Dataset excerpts
╭──
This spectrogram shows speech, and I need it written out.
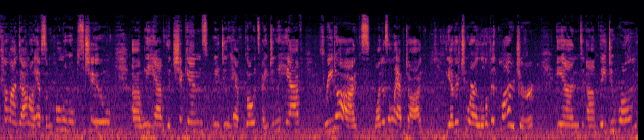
come on down. I'll have some hula hoops too. Uh, we have the chickens. We do have goats. I do have three dogs. One is a lap dog the other two are a little bit larger and um, they do roam.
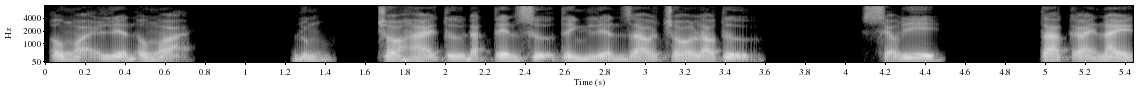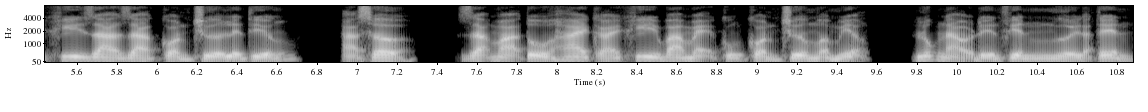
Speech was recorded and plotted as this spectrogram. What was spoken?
ông ngoại liền ông ngoại. Đúng, cho hải tử đặt tên sự tình liền giao cho lão tử. Xéo đi. Ta cái này khi ra ra còn chưa lên tiếng. À sơ dạ mạ tổ hai cái khi ba mẹ cũng còn chưa mở miệng, lúc nào đến phiên người đặt tên.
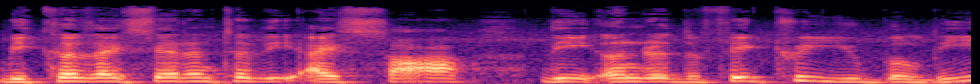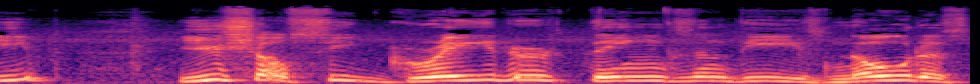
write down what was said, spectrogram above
Because I said unto thee, I saw thee under the fig tree, you believed? You shall see greater things than these. Notice,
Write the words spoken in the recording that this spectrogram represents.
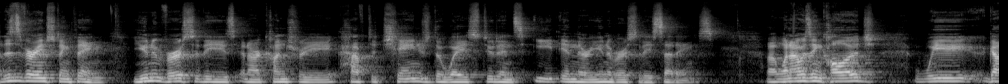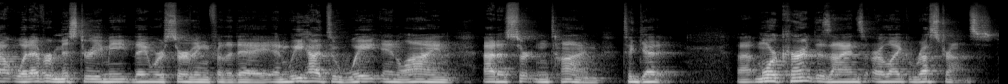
this is a very interesting thing. Universities in our country have to change the way students eat in their university settings. Uh, when I was in college, we got whatever mystery meat they were serving for the day, and we had to wait in line at a certain time to get it. Uh, more current designs are like restaurants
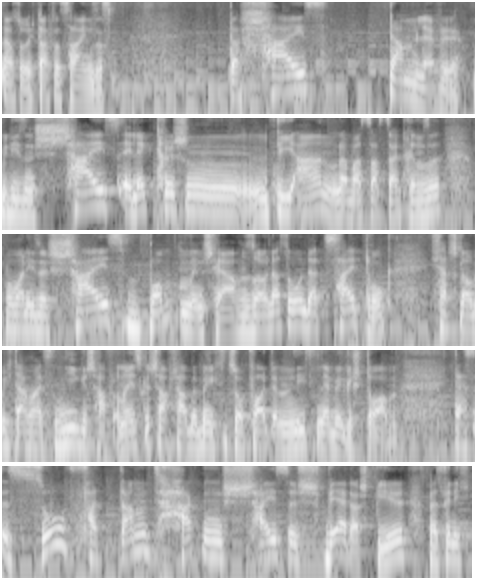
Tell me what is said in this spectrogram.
achso, ich dachte, zeigen sie es. Das scheiß Damm-Level mit diesen scheiß elektrischen Lianen oder was das da drin ist, wo man diese scheiß Bomben entschärfen soll und das nur unter Zeitdruck. Ich habe es glaube ich damals nie geschafft und wenn ich es geschafft habe, bin ich sofort im nächsten Level gestorben. Das ist so verdammt hacken scheiße schwer das Spiel. Das finde ich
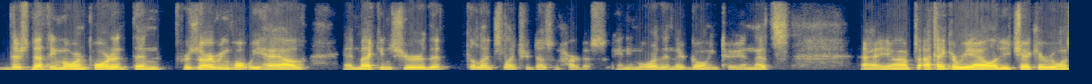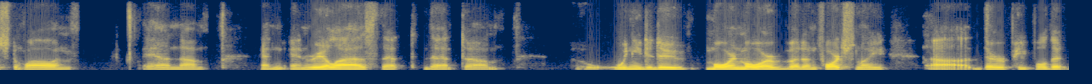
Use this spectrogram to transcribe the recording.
there's nothing more important than preserving what we have and making sure that the legislature doesn't hurt us any more than they're going to. And that's uh, you know I, I, take a reality check every once in a while and and um, and and realize that that um, we need to do more and more. But unfortunately, uh, there are people that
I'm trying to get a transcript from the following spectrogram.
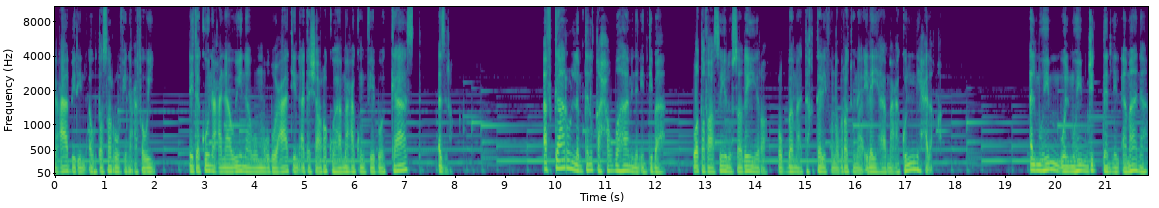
عابر أو تصرف عفوي. لتكون عناوين وموضوعات أتشاركها معكم في بودكاست أزرق. أفكار لم تلق حظها من الانتباه وتفاصيل صغيرة ربما تختلف نظرتنا إليها مع كل حلقة. المهم والمهم جدا للأمانة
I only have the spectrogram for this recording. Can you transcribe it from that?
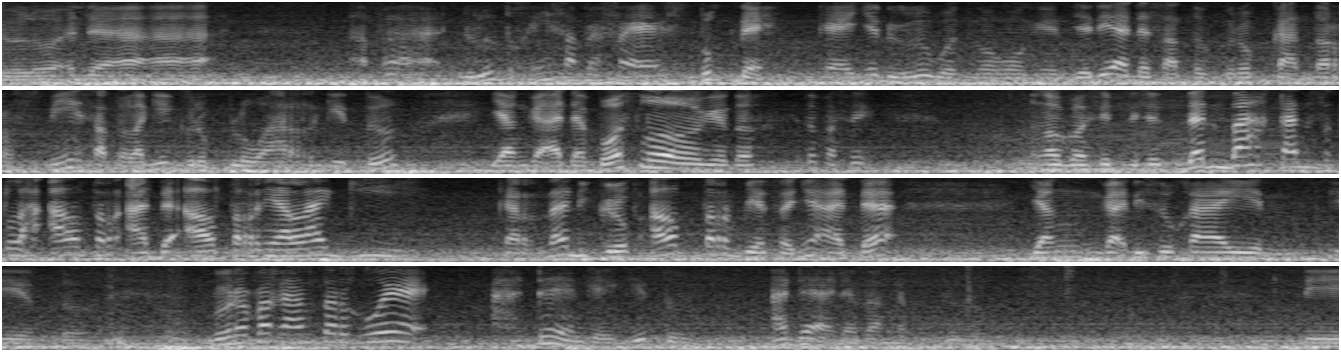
dulu ada apa dulu tuh kayaknya sampai Facebook deh kayaknya dulu buat ngomongin. Jadi ada satu grup kantor resmi satu lagi grup luar gitu yang nggak ada bos lo gitu. Itu pasti ngegosip di situ. Dan bahkan setelah alter ada alternya lagi. Karena di grup alter biasanya ada yang nggak disukain gitu. Beberapa kantor gue ada yang kayak gitu. Ada ada banget dulu di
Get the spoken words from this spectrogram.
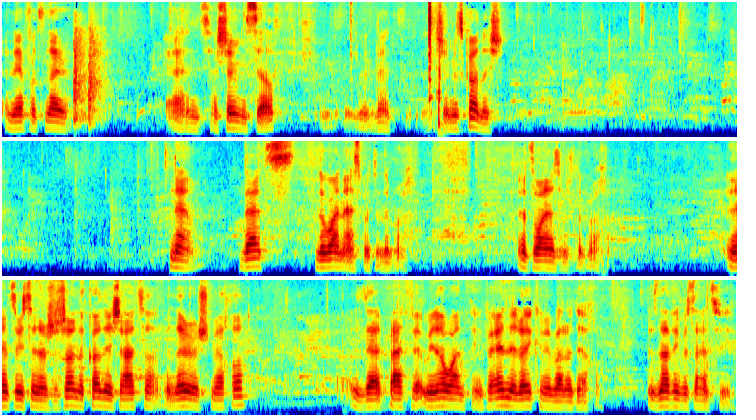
and therefore it's Neira and Hashem Himself, that Hashem is Kaddish. Now, that's the one aspect of the bracha. That's the one aspect of the bracha. And that's why we say Rosh Hashanah, Kaddish Ata, V'ner Shmecha, that, but we know one thing, V'en Eloikim Ibaladecha. There's nothing besides for you.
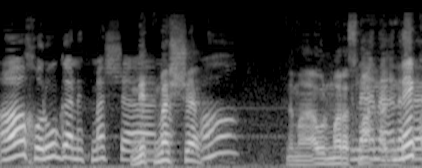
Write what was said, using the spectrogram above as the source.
آه خروجة نتمشى. نتمشى. آه. ده ما أول مرة أسمعها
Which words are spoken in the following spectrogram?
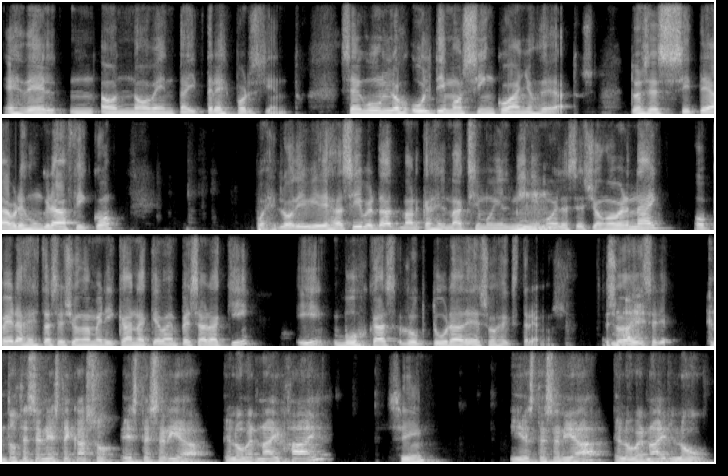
es del 93%, según los últimos cinco años de datos. Entonces, si te abres un gráfico pues lo divides así, ¿verdad? Marcas el máximo y el mínimo de la sesión overnight, operas esta sesión americana que va a empezar aquí y buscas ruptura de esos extremos. Eso ahí sería. Entonces, en este caso, este sería el overnight high. Sí. Y este sería el overnight low.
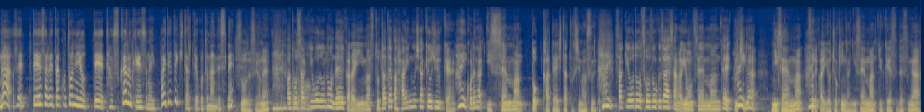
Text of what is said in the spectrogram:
が設定されたことによって助かるケースがいっぱい出てきたということなんですね。そうですよね。あと先ほどの例から言いますと例えば配偶者居住権、はい、これが1000万と仮定したとします。はい、先ほど相続財産が4000万でうちが2000万、それから預貯金が2000万というケースですが、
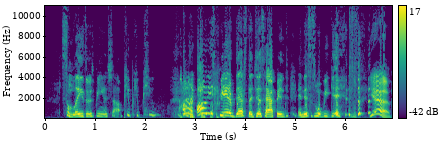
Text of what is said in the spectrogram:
Some lasers being shot, pew pew pew. I'm like, all these creative deaths that just happened, and this is what we get. yeah.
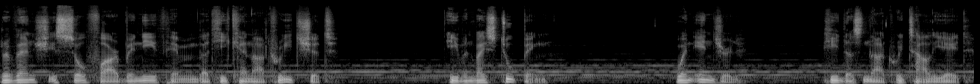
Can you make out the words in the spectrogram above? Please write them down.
revenge is so far beneath him that he cannot reach it, even by stooping. When injured, he does not retaliate.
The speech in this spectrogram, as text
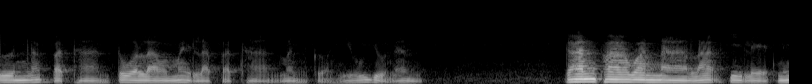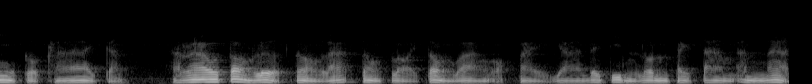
อื่นรับประทาน ตัวเราไม่รับประทานมันก็หิวอยู่นั่น การภาวนาละกิเลสนี่ก็คล้ายกัน ดิ้นรนไปตามอำนาจ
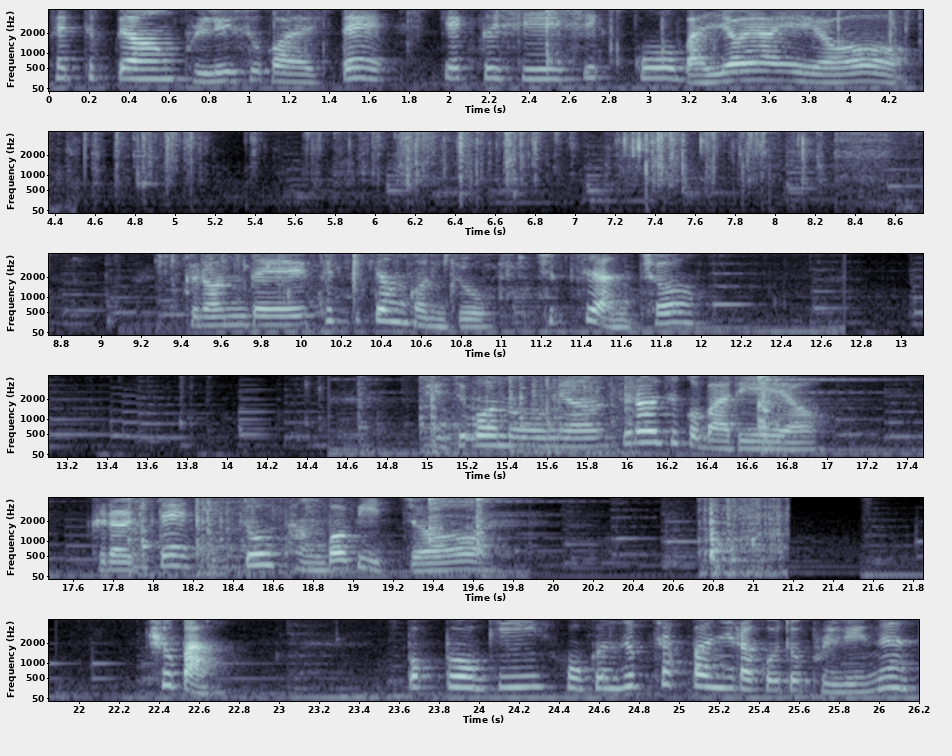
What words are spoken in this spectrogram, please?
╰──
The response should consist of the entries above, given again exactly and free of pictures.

This spectrogram shows speech, and I need it written out.
come on down. I'll have some hula hoops too. Uh, we have the chickens. We do have goats. I do have three dogs. One is a lap dog the other two are a little bit larger and um, they do roam.
Speech was recorded and plotted as this spectrogram. What was spoken?
ông ngoại liền ông ngoại. Đúng, cho hải tử đặt tên sự tình liền giao cho lão tử. Xéo đi. Ta cái này khi ra ra còn chưa lên tiếng. À sơ dạ mạ tổ hai cái khi ba mẹ cũng còn chưa mở miệng, lúc nào đến phiên người đặt tên.
write down what was said, spectrogram above
Because I said unto thee, I saw thee under the fig tree, you believed? You shall see greater things than these. Notice,
Write the words spoken in the recording that this spectrogram represents.
this is a very interesting thing. Universities in our country have to change the way students eat in their university settings. Uh, when I was in college, we got whatever mystery meat they were serving for the day, and we had to wait in line at a certain time to get it. Uh, more current designs are like restaurants
Tell me what is said in this spectrogram.
achso, ich dachte, zeigen sie es. Das scheiß Damm-Level mit diesen scheiß elektrischen Lianen oder was das da drin ist, wo man diese scheiß Bomben entschärfen soll und das nur unter Zeitdruck. Ich habe es glaube ich damals nie geschafft und wenn ich es geschafft habe, bin ich sofort im nächsten Level gestorben. Das ist so verdammt hacken scheiße schwer das Spiel. Das finde ich
Use this spectrogram to transcribe the recording.
there's nothing more important than preserving what we have and making sure that the legislature doesn't hurt us any more than they're going to. And that's uh, you know I, I, take a reality check every once in a while and and um, and and realize that that um, we need to do more and more. But unfortunately, uh, there are people that
I'm trying to get a transcript from the following spectrogram.
عابر أو تصرف عفوي. لتكون عناوين وموضوعات أتشاركها معكم في بودكاست أزرق. أفكار لم تلق حظها من الانتباه وتفاصيل صغيرة ربما تختلف نظرتنا إليها مع كل حلقة. المهم والمهم جدا للأمانة
I only have the spectrogram for this recording. Can you transcribe it from that?
dulu ada apa dulu tuh kayaknya sampai Facebook deh kayaknya dulu buat ngomongin. Jadi ada satu grup kantor resmi satu lagi grup luar gitu yang nggak ada bos lo gitu. Itu pasti ngegosip di situ. Dan bahkan setelah alter ada alternya lagi. Karena di grup alter biasanya ada yang nggak disukain gitu. Beberapa kantor gue ada yang kayak gitu. Ada ada banget dulu di
Get the spoken words from this spectrogram.
and therefore it's Neira and Hashem Himself, that Hashem is Kaddish. Now, that's the one aspect of the bracha. That's the one aspect of the bracha. And that's why we say Rosh Hashanah, Kaddish Ata, V'ner Shmecha, that, but we know one thing, V'en Eloikim Ibaladecha. There's nothing besides for you.
Write what was said, using the spectrogram above as the source.
آه خروجة نتمشى. نتمشى. آه. ده ما أول مرة أسمعها
Which words are spoken in the following spectrogram?
es del 93%, según los últimos cinco años de datos. Entonces, si te abres un gráfico pues lo divides así, ¿verdad? Marcas el máximo y el mínimo de la sesión overnight, operas esta sesión americana que va a empezar aquí y buscas ruptura de esos extremos. Eso ahí sería. Entonces, en este caso, este sería el overnight high. Sí. Y este sería el overnight low.
Text of what is said in the spectrogram:
が設定されたことによって助かるケースがいっぱい出てきたということなんですね。そうですよね。あと先ほどの例から言いますと例えば配偶者居住権、はい、これが1000万と仮定したとします。はい、先ほど相続財産が4000万でうちが2000万、それから預貯金が2000万というケースですが、
Text of what is said in the spectrogram:
Some lasers being shot, pew pew pew. I'm like, all these creative deaths that just happened, and this is what we get. yeah.
Can you make out the words in the spectrogram above? Please write them down.
revenge is so far beneath him that he cannot reach it, even by stooping. When injured, he does not retaliate.
The speech in this spectrogram, as text
อื่นรับประทาน ตัวเราไม่รับประทานมันก็หิวอยู่นั่น การภาวนาละกิเลสนี่ก็คล้ายกัน ดิ้นรนไปตามอำนาจ
What words are spoken in this spectrogram, please?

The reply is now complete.